The Better Utilizing Investments to Leverage Development program has received $1 billion in funding for its countrywide infrastructure projects.
Transportation Secretary Elaine Chao recently announced that the funding, through the BUILD program, will support 70 different infrastructure improvement projects across 44 states. BUILD works to fund transportation projects on roads, bridges, transit and rail systems, and ports, and is an effort to replace the previous Transportation Investment Generating Economic Recovery program.
“This administration is making significant investments in infrastructure, and this $1 billion in BUILD grants will repair, rebuild, and revitalize transportation systems across America,” said Chao.
None of the grants have exceeded $25 million, and no states have been awarded more than $100 million overall. To continue the current focus on rural infrastructure improvements, at least half of the BUILD program funding will be dedicated to rural projects.
The BUILD program has allocated $4 billion to various infrastructure improvement projects over the last few years, with grant selection focusing on projects aiming toward improved safety, innovation, industry partnerships, economic competitiveness, and environmental sustainability.
$22 million of the grant will be dedicated to Georgia’s state Route 96 improvements, and Georgia’s Department of Transportation will direct the funding toward efforts to expand that east-west route to four lanes. The improvements will also implement wildlife crossing areas and will aim to help safely navigate traffic around heavy trucks and farm equipment. The overarching goal of the state’s efforts will be to largely reduce the number of crashes involving wildlife.
North Dakota also received $22 million from the grant, and will begin reducing seasonal water accumulation-caused road closures by raising roadway grades at 13 different locations. When rural roads experience closures, freight movement is often forced to take to routes not fit for heavy machinery.
Another $21 million will be given to the Pennsylvania Department of Transportation for the state’s Erie Bayfront Parkway Mobility and Freight Improvement Program. In order to bring easier connection between Erie’s business and the area’s waterfront, the project will work to reconstruct intersections as well as to build a multimodal bridge in order to help relieve congestion in the growing area.
Wichita, Kansas was specifically awarded $21 million for its collector-distribution system construction which will connect interstates 135 and 235 with Route 96. The funds will also be allocated for the replacement of outdated ramps and the resurfacing of bridges. These updates will work toward reducing accident risks regarding hazardous material-carrying trucks that often travel from industrial facilities around the city.
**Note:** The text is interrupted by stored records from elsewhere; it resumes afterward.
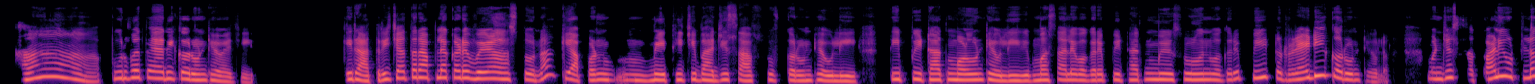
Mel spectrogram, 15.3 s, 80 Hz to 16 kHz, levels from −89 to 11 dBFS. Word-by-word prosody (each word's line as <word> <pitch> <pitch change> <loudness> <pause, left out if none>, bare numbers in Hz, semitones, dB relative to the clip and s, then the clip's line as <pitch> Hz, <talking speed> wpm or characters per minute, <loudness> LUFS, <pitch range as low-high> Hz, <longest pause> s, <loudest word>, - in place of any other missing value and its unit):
हां, 255 - -1
पूर्व 270 +3 0
तयारी 265 -2 +3
करून 220 -4 +3
ठेवायची. 160 -9 -4 0.9
की 240 - +2
रात्रीच्या 225 +5 +1
तर 300 - +2
आपल्याकडे 290 0 +3
वेळ 255 -1 +4
असतो 240 -3 0
ना, 200 - -2
की 255 - -2
आपण 210 +1 0
अ, - - -2 0.4
मेथीची 215 +1 +1
भाजी 210 +1 +1
साफ-सूफ 200 -1 -3
करून 195 -1 0
ठेवली, 185 -4 +1 0.4
ती 235 - +2
पिठात 225 -2 +1
मळून 220 0 +3
ठेवली, 190 -3 +2
मसाले 210 +1 0
वगैरे 205 0 0
पिठात 215 +1 -4
मिसळून 225 -1 +1
वगैरे 220 +3 -2
पीठ 295 -1 0
रेडी 275 - +4
करून 230 -8 +1
ठेवलं, 160 -3 -12 0.4
म्हणजे 250 +3 -1
सकाळी 260 - -1
उठलं 315 -1 -1
225 Hz, 140 wpm, -23 LUFS, 205-260 Hz, 0.9 s, वेळ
Additionally, Colorado received two grants. One brought the state $13 million to upgrade the Roaring Fork Transportation Authority’s regional transit hub, and the second brought $.4 million to help with acquisition and pre-construction efforts around Castle Rock’s Crystal Valley Parkway Interchange project.
“Castle Rock has seen significant growth in recent years, and this BUILD grant will help advance the project,” said Colorado Senator, Cory Gardner. “With Colorado’s population growing at one of the fastest rates in the country, I will continue to work with communities across our state to support their infrastructure priorities to ensure safety and efficiency for Coloradans.”
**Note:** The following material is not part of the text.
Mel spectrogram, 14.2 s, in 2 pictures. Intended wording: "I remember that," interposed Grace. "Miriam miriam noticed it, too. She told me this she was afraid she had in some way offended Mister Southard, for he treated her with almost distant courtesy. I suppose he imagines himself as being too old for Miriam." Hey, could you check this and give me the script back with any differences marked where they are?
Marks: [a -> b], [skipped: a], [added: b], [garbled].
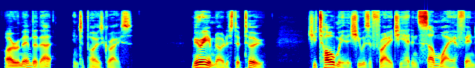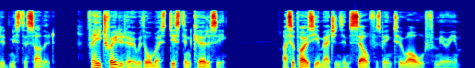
"I remember that," interposed Grace. "Miriam [skipped: miriam] noticed it, too. She told me [this -> that] she was afraid she had in some way offended Mister Southard, for he treated her with almost distant courtesy. I suppose he imagines himself as being too old for Miriam."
Additional awards for 2020 grants through this program include other rural projects such as the Tuscaloosa Landing Area Project of Alabama, The I-55 at IL 59 Access Project in Illinois, the I-70 Rehabilitation and Modernization project of Indiana, the Interchange Improvements in Coralville, Iowa and Iowa’s Building Safety, Access, and Capacity project, Michigan’s Statewide Central Signal Control System Expansion, and Minnesota’s US 14: New Ulm to Nicollet Mobility and Safety Improvement Project.
Illinois and Missouri will also receive nearly $21 million for its urban St. Louis Bi-State Regional Ports Improvement Project, and Indiana will receive $5 million for its urban US 36 Safety and Capacity Project–Connecting Avon.
The St. Louis Bi-State Regional Ports Improvement Project is sponsored by America’s Central Port District, and will aim to improve multimodal infrastructure at America’s Central Port in Granite City, Illinois with over 2,000 feet of new railroad track, as well as a new terminal access roadway, belt system, and barge loading system. At St. Louis Port Authority in Missouri, the project will bring over 7,000 feet of new railroad track, barge loading equipment, conveyor replacement, loading shed improvements, and flood mitigation work. There will also be loading shed and electrical system upgrades, along with hoist system and barge loading improvements, at Illinois’ Southwest Regional Port District.